‘Un-social’ Networking

So what is your Facebook Id? A simple question posed to me by an ex-colleague of mine to which I replied in a negative. The raised eyebrow, enlarged eyes and an odd face staring at me told me quite a story of ‘social networking’.

Look around and almost everybody is on one or the other social networking site. Be it my wife’s eighty-five year old grand uncle or a good friend’s one year old son. There are children as young as six years old that are on such sites and happily ‘networking’ with other kids their age and preferably somebody older. There are more than a few features of a social networking site that intrigues me but the one aspect that interests me the most and makes me wonder in amazement – the friends’ list. I have seen a few of my friends have at least 500 profiles on their friends list and they are mighty proud about it. Does s/he even know who these 500 people are? Is it not that at any given point of time, a person can handle only a certain number of individuals? Out of these there are a few who are completely non-negotiable i.e. relatives, colleagues, taxi/auto drivers, bus conductors, maids etc. Why would then one be inclined, find time, expend energy to add so many people on the ‘friends’ list? Surely, they aren’t all really good friends whom you want to know everything about. Or are they?

This brings me to the basic aspect that is a bit discomforting with such social networking sites. Just recently I had a chance meeting with a copy writer friend of mine who works at a leading ad agency in Mumbai. Let us name him Vishal. He had an interesting tidbit to narrate. About a year back, Vishal got a message on his profile from a long-lost friend, settled in US. That friend had wanted to get in touch with Vishal and had been looking for him for over a year now, calling up common acquaintances/friends etc. and good that he found him on Facebook. Vishal the emotional chap that he is – promptly sent across his mobile number so that the long lost friend could have a heart felt conversation with him. That was about a year back; Vishal is still waiting to hear from the long-lost friend – either on the phone or even on the social networking site. This definitely is the rule and I am quite sure most readers who are on such sites faced this in one form or the other. This seriously got me thinking. If that long lost friend was so interested to know where Vishal is, or how he is, or wanted to have a chat with him, shouldn’t he have called back the instant he received Vishal’s mobile number. Did he never intend to call Vishal, if not, then what was the basic reason behind the message?

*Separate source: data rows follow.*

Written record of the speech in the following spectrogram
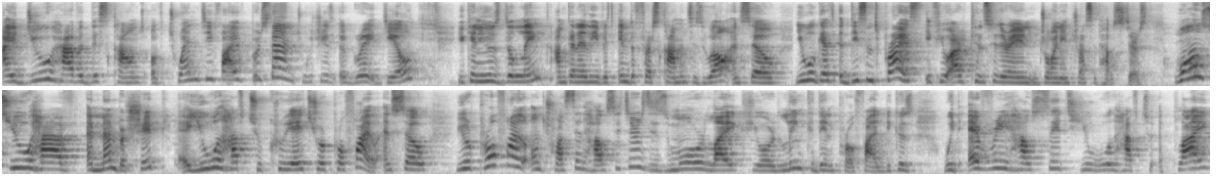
I do have a discount of 25%, which is a great deal. You can use the link. I'm gonna leave it in the first comments as well. And so you will get a decent price if you are considering joining Trusted House Sitters. Once you have a membership, uh, you will have to create your profile. And so your profile on Trusted House Sitters is more like your LinkedIn profile because with every house sit, you will have to apply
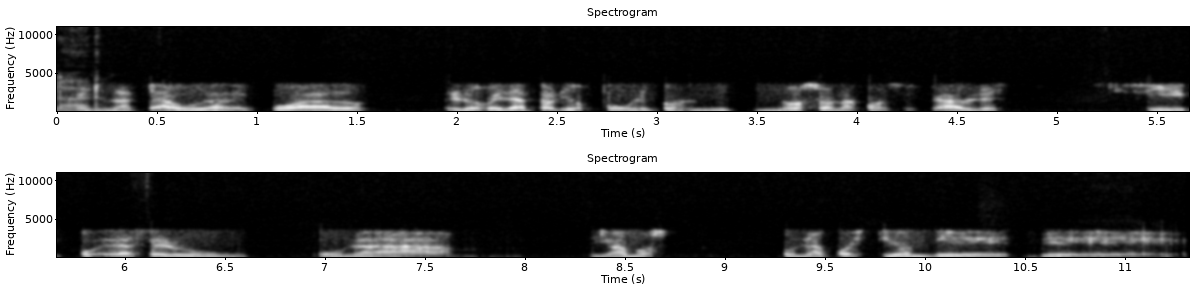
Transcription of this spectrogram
en un ataúd adecuado. Los velatorios públicos no son aconsejables. Sí puede hacer un, una, digamos, una cuestión de, de,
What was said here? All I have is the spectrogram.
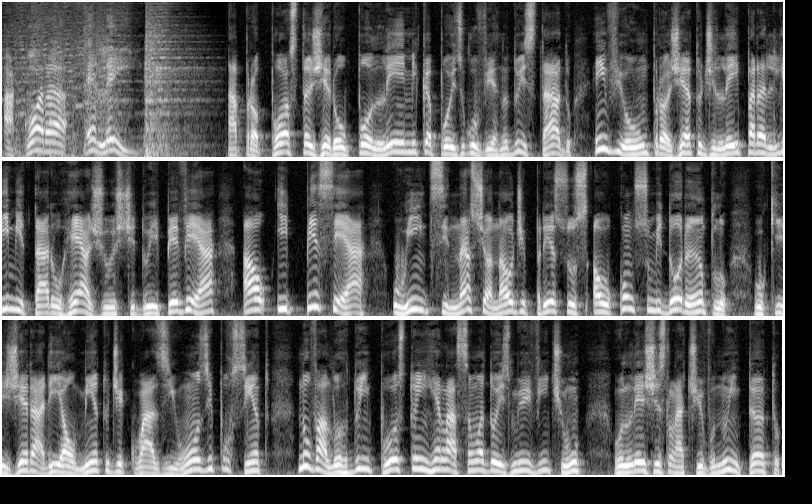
Agora é lei. A proposta gerou polêmica, pois o governo do estado enviou um projeto de lei para limitar o reajuste do IPVA ao IPCA, o Índice Nacional de Preços ao Consumidor Amplo, o que geraria aumento de quase 11% no valor do imposto em relação a 2021. O legislativo, no entanto,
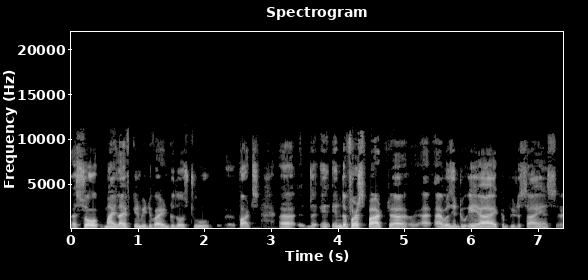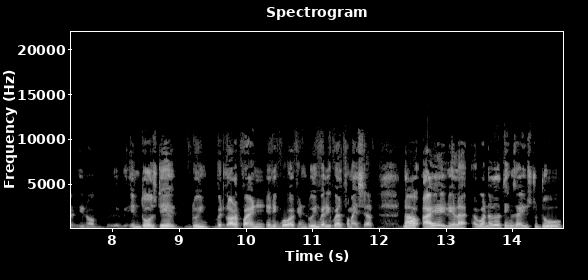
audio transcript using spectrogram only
Uh, so my life can be divided into those two uh, parts. Uh, the, in the first part, I, I, was into AI, computer science, you know, in those days, doing a lot of pioneering work and doing very well for myself. Now, I realize one of the things I used to do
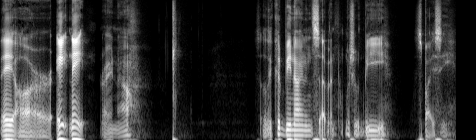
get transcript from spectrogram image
They are eight and eight right now. So they could be nine and seven, which would be spicy.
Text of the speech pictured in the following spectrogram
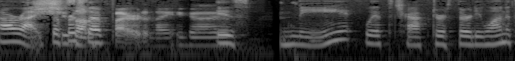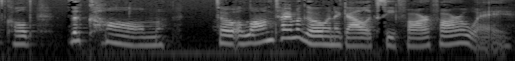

So, now some moot points. If a person is really interesting to meet or chat up – wouldn’t one rather meet in person or talk over the phone? What good would it serve to just put a static ‘hi’ or ‘hello, what’s up?’ on the other person’s profile and wait for him/her to respond? Is it that people like being passive in nature or the idea of ‘just keeping in touch’ is of primary importance? Does it not go against the grain of what relationships are all about? It is natural for a person to want to meet or talk to somebody whom s/he likes and finds interesting – meet being the operative word here – not put a post on the person’s profile. I can clearly understand that meeting or talking over the phone isn’t possible if the distance is long i.e. the other person is abroad or in a different city. But then whatever happened to e-mail? Isn’t e-mail or a chat program the best way to interact rather than having staccato post on a social networking site? As the case with Vishal’s friend, maybe it was just a post that he put – maybe he never meant a word that he wrote. Maybe it was just some casual banter that ensues between individuals. Maybe he was just being nice to Vishal. It appears then that these sites are able to perpetrate the air of fakeness and still come across as genuine on the outside – the same old idea of ‘being nice’ than being true. The sad flip side of it all is that these social networking sites are just the messengers and the handlers behind them are real people like us.

So, do we construe by all this that people inherently aren’t genuine about their true feelings?